Brendan Fraser at the 28th Annual Critics Choice Awards at Fairmont Century Plaza on January 15, 2023 in Los Angeles, CA. Photo credit: Joe Seer /

Brendan Fraser’s performance in “The Whale” has been met with an Oscar nomination for Best Actor in a Leading Role, and the part represents a major comeback for the beloved actor—his first leading role in almost ten years. The story follows Charlie, a homebound English instructor who teaches remotely. He suffers from severe obesity, and is determined to make amends with his estranged daughter. 

“[Charlie] has a superpower that the writer endowed him with, and that’s to see the good in others and bring that out in them even when they can’t see that in themselves,” Fraser shared.

At the Venice Film Festival, the crowd gave the actor a six-minute standing ovation when “The Whale” ending credits rolled, leaving Fraser overjoyed and in tears. “It was quite overwhelming for me,” the Indiana native told “Jimmy Kimmel Live!” “I hadn’t seen the film with an audience before.” 

Frasers past work

Fraser says he has a preference for playing “fish-out-of-water” men. His breakout roles were in the blockbusters “George of the Jungle” and “The Mummy.” His other film work includes “Gods and Monsters,” “Crash,” “School Ties” and “The Quiet American.” However, years of performing his own stunts in action movies took a significant toll on the actor, resulting in multiple surgeries, including a lumbar laminectomy—a procedure to remove vertebrae from his spine, a partial knee replacement, and vocal cord repair. Over the course of seven years, the star was a regular at the hospital as opposed to movie sets.

Casting Charlie

After seeing “The Whale” as a play in 2012 in New York, director and producer Darren Aronofsky searched for a decade to find an actor to play the role of Charlie on film. When he saw Fraser’s work in the indie film “Journey to the End of the Night,” he knew he’d found Charlie.

“[Aronofsky] did tell me that it would be helpful to him to hire an actor who everyone already felt they already knew, but they hadn’t seen in a while and to reintroduce whoever that is,” Fraser revealed. “That’s what he told me in our initial meeting, and of course I was like, ‘It’s me, please let it be me,’ in my mind, but I didn’t know if I had the job or not. And I understood what he was saying because, it’s fair; I was in everyone’s living room for a while in the ’90s there. I was like the furniture to a whole generation of young people now who have kids of their own. I’m old. But it made sense that he was looking toward someone because Charlie should feel like someone that you know. Everybody should be able to identify with him and people can do that. I can see I’ve learned that they can do that with me, with Brendan,” he said on “The Howard Stern Show.”

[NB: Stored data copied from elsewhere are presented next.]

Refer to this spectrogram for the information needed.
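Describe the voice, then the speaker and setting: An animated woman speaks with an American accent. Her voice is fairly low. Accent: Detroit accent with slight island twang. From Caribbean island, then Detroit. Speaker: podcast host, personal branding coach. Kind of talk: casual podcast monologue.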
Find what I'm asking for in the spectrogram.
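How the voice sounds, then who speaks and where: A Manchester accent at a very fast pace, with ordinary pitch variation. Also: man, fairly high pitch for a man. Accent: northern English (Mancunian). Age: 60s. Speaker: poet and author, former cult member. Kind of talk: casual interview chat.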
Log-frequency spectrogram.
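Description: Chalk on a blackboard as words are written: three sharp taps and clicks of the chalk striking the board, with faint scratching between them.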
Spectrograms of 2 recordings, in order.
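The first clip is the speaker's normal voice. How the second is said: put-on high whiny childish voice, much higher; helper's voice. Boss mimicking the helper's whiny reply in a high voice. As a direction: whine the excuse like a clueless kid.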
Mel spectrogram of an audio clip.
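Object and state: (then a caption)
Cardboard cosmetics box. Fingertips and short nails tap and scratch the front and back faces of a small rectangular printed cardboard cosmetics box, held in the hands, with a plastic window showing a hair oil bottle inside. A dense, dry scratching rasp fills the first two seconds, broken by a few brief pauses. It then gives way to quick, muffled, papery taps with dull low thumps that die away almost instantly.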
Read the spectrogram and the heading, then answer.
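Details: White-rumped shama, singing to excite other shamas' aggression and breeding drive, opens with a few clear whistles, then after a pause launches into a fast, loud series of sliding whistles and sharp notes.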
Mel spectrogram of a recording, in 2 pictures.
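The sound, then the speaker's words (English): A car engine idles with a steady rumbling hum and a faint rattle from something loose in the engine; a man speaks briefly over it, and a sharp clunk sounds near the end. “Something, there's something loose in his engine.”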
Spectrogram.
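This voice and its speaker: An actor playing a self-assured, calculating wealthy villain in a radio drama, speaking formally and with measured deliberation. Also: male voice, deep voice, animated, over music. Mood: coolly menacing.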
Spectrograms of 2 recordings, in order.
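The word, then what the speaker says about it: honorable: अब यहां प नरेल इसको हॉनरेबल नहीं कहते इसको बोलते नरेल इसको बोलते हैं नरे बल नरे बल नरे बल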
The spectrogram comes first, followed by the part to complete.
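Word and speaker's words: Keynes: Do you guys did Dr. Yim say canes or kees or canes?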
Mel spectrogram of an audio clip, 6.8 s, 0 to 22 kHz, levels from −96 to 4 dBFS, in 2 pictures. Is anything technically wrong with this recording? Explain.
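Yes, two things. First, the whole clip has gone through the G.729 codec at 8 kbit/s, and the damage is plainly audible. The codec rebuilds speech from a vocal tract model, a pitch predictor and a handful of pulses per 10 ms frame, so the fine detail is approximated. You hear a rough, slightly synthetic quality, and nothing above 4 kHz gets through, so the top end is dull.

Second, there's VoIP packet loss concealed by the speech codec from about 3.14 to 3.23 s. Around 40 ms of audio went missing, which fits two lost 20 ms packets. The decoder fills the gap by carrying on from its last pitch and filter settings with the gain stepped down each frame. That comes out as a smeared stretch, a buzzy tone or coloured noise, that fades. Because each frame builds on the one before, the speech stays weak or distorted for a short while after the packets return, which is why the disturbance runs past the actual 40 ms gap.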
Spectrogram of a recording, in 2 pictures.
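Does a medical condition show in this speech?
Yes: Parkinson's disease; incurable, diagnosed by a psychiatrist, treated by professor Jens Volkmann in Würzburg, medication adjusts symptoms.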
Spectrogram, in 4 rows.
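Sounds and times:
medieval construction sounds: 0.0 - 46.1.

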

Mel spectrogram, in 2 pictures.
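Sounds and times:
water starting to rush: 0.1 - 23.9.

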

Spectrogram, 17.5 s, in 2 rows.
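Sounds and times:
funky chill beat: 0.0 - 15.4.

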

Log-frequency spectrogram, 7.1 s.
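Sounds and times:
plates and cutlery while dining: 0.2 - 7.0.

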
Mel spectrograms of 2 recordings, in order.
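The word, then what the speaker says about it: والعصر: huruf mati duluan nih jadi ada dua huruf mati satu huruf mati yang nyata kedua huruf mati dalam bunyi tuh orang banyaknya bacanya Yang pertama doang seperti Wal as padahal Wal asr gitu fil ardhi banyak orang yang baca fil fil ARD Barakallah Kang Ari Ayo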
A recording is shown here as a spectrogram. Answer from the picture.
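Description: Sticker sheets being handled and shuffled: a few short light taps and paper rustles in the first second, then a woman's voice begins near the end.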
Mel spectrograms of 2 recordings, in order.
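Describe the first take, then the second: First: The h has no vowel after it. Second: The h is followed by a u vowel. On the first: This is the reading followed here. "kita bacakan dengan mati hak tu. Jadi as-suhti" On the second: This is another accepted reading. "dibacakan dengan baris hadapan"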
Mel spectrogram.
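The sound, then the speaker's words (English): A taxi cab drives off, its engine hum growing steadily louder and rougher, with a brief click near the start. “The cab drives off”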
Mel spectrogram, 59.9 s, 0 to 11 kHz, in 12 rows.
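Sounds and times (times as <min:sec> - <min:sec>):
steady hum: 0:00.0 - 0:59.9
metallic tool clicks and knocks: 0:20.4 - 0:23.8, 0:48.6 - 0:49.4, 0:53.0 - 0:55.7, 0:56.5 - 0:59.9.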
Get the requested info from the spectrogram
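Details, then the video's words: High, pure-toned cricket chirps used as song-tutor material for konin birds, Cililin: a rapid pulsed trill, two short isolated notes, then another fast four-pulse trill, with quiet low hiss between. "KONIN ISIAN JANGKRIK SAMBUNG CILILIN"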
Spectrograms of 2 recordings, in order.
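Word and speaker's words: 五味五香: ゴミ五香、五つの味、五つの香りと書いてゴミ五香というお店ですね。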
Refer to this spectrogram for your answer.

“It’s the right actor for the right part at the right time,” Aronofsky told Variety. “I considered pretty much everyone on the planet for the role. And Sam [Hunter]’s writing would attract many actors to play the role, so that wasn’t the problem. It was just about getting that feeling inside of a reason to make the film, and putting Brendan in the film was a reason to make the movie.”

When he won Best Actor at the Critics Choice Awards, Fraser said, “Darren Aronofsky, I was in the wilderness, and I probably should have left a trail of breadcrumbs, but you found me. And like all the best directors, you merely just showed me where to go to get to where I needed to be.”

Preparation for the role

For a better understanding of the character, Fraser worked with the Obesity Action Coalition, an online organization that supports people who live with obesity. “Overall, they impressed on me that they want the story to be told with authenticity,” Fraser said. “I think that it gave me a strong sense of obligation to portray this character, Charlie, with the dignity and the empathy that he deserves.” He told Vanity Fair, “I wanted to disappear into [the role]. My hope was that I would become unrecognizable.”

Aronofsky scanned Fraser’s body with an iPad and sent the digital information to Adrien Morot, an award-winning prosthetic makeup designer. Morot created the prosthetic—designed so all of Fraser’s natural facial expressions would be left unhindered. Makeup and prosthetics added 300 pounds to the actor to give him the appearance of weighing 500 to 600 pounds, taking four hours each day to prepare for the shoot. The complex costuming apparatus included bags of ice to prevent Fraser from overheating.


Fraser said his role in the painful drama transformed him, and he hopes it transforms viewers as well. “When we watch a work of cinema, art, film, or drama, we experience a collective emotional release or something. You feel something and you may not know why, but you feel it, and it changes you,” he said.

According to IMDb, the actor has two upcoming roles lined up. Fraser will be acting alongside Glenn Close and Peter Dinklage in “Brothers,” as well as in the Martin Scorsese film “Killers of the Flower Moon” with Robert De Niro and Leonardo DiCaprio.